The Book of Genesis (from the Hebrew Bible/Old Testament) is unanimously considered reliable by both Jews and Christians. However, being that Judaism also has the Oral Torah, the Hebrew Bible is not the only primary text that contributes to its discussion on Abraham. Thus, we have chosen to focus only on the shared element, i.e. the Old Testament. The Qur'an is the primary text of Islam that has unanimous validity amongst Muslims. While the ahadith literature could also be argued to be a primary text, there is no consensus as to which hadith can be considered reliable. Thus, we have also omitted discussions primarily related to the hadith literature.

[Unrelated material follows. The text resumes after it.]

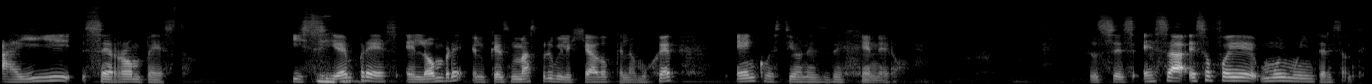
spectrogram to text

- 2. Two pieces of pseudepigrapha relevant to this discussion that have not been considered, are the Testament of Abraham and the Apocalypse of Abraham, both of which give very interesting accounts of Abraham, his perception of, and his relationship with God.
For a brief discussion on Abraham in one specific midrash (part of the Oral Torah), please see: "The Call of Abraham: A Midrash Revisited" by Paul Mandel (Indiana University Press, Proof texts, Vol. 14, No. 3 (September 1994), pp. 267-284)
- 3. Sheri Lowin, "Making of a forefather: Abraham in Islamic and Jewish Exegetical Narratives", Adobe Digital Editions.
- 4. Genesis NRSV, 18:1-6.
- 5. In the Qur'anic rendition of events, Ibrahim prepares food for the three men, who are angels in the Qur'anic version, but they do not eat of it. This causes Ibrahim to fear them and realize that they are not human, but rather angels, and then a conversation with regards to his future child and the destruction of the people of Lot ensues.
- 6. Genesis NRSV, 17:22.
- 7. The Qur'an, 11:69-70 trans. Ali Quli Qara'i, (London: ICAS Press, 2004), www.tanzil.net.
- 8. The Qur'an, 42:51
- 9. The Qur'an, 7:143.
- 10. The Qur'an, 6:103.
- 11. Genesis NRSV, 18:21.
- 12. Genesis NRSV, 18:22-33.
- 13. The Qur'an, 29:32-33.
- 14. The Qur'an, 11:74-76.
- 15. The Qur'an, 2:127.
- 16. The Qur'an, 6:80.
- 17. The Qur'an, 14:38.
- 18. For a full overview of the characteristics and names of God in the Qur'an, related to his knowledge, see p. 14-18 of "The Image of God in the Qur'an" in the book: God: Existence & Attributes by H.I. Mohammad Ali Shomali. Or online at: https://www.al-islam.org/image-god-quran-mohammad-ali-shomali-mahnaz-hey...
- 19. The Qur'an, 6:59
- 20. Genesis NSRV, 18:20
- 21. Genesis NSRV, 21:17
- 22. See: The Image of God in the Qur'an, p. 16. Or online at: https://www.al-islam.org/image-god-quran-mohammad-ali-shomali-mahnaz-hey...
- 23. The Qur'an, 58:7
- 24. Genesis NRSV, 18:17-19.
- 25. See Mordecai Roshwald's "Two Dialogues of Abraham with God" in Modern Age.
- 26. The Qur'an, 2:124.
- 27. "The Image of God in the Qur'an", God: Existence and Attributes, P.45. Online at: https://www.al-islam.org/image-god-quran-mohammad-ali-shomali-mahnaz-hey...